Musical mystery: researchers examine science behind performer movements
BY Michelle Donovan
July 4, 2017
Researchers at McMaster are one step closer to solving one of the mysteries of social interaction: how musicians communicate during a performance and anticipate one another’s moves without saying a word.
The findings are important because a clearer appreciation of how musicians silently work together—across tempo changes, phrasing and musical dynamics—will improve our understanding of nonverbal communication. That could lead to better techniques to reach those with conditions such as autism or dementia, say researchers.
Using sophisticated technology, which included infrared markers, motion capture sensors and mathematical modelling, scientists examined the movements of musicians from two professional string quartets.
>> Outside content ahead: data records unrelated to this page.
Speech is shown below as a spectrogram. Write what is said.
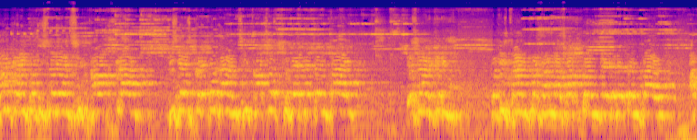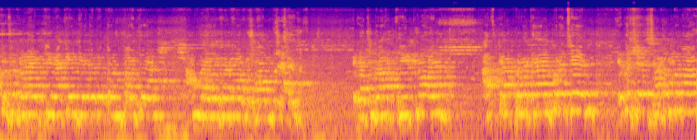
সরকারি প্রতিষ্ঠানের শিক্ষকরা, বিশেষ করে প্রধান শিক্ষক শিক্ষকের বেতন পায় প্রতিষ্ঠান প্রধান সপ্তম গ্রেডে বেতন পায় অথচ তারা একটি একই গ্রেডে বেতন পাইতো, আমরা এখানে অবসান চাই। এটা আর ঠিক নয় আজকে আপনারা খেয়াল করেছেন, এদেশের সাধারণ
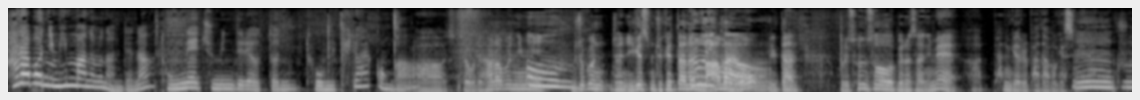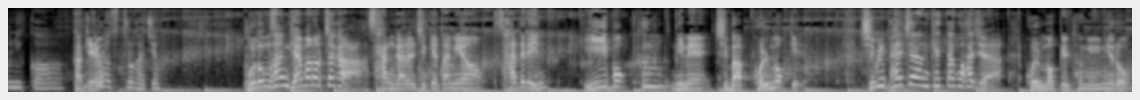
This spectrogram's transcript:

They found they could predict from the body sway of one musician, what another would do next.
While some assumed the role as leaders, and others as followers, researchers found the leaders were far more influential in the ensemble.
They also found the degree of body sway communication among the musicians was connected to their perceptions of how well they performed together.
“Although we are often not consciously aware of it, non-verbal communications between people is common in many situations and influences who we like and who we don’t like,” explains Dan Bosnyak, a researcher and technical director at McMaster’s LIVELab, where the work was conducted.
“The methodology developed in this study could be useful for understanding many different types of group behaviour, such as understanding communication problems in autistic children or determining the best crowd control procedures for an emergency evacuation,” he says.
Researchers also plan to analyze whether body sway influences other forms of social interaction, such as romantic relationships.
They plan to run a speed dating study this summer, where they will investigate whether the amount of body movement coordination between two people interacting for a very short period of time—just three minutes—can predict a romantic match.
The study was published online in the journal PNAS.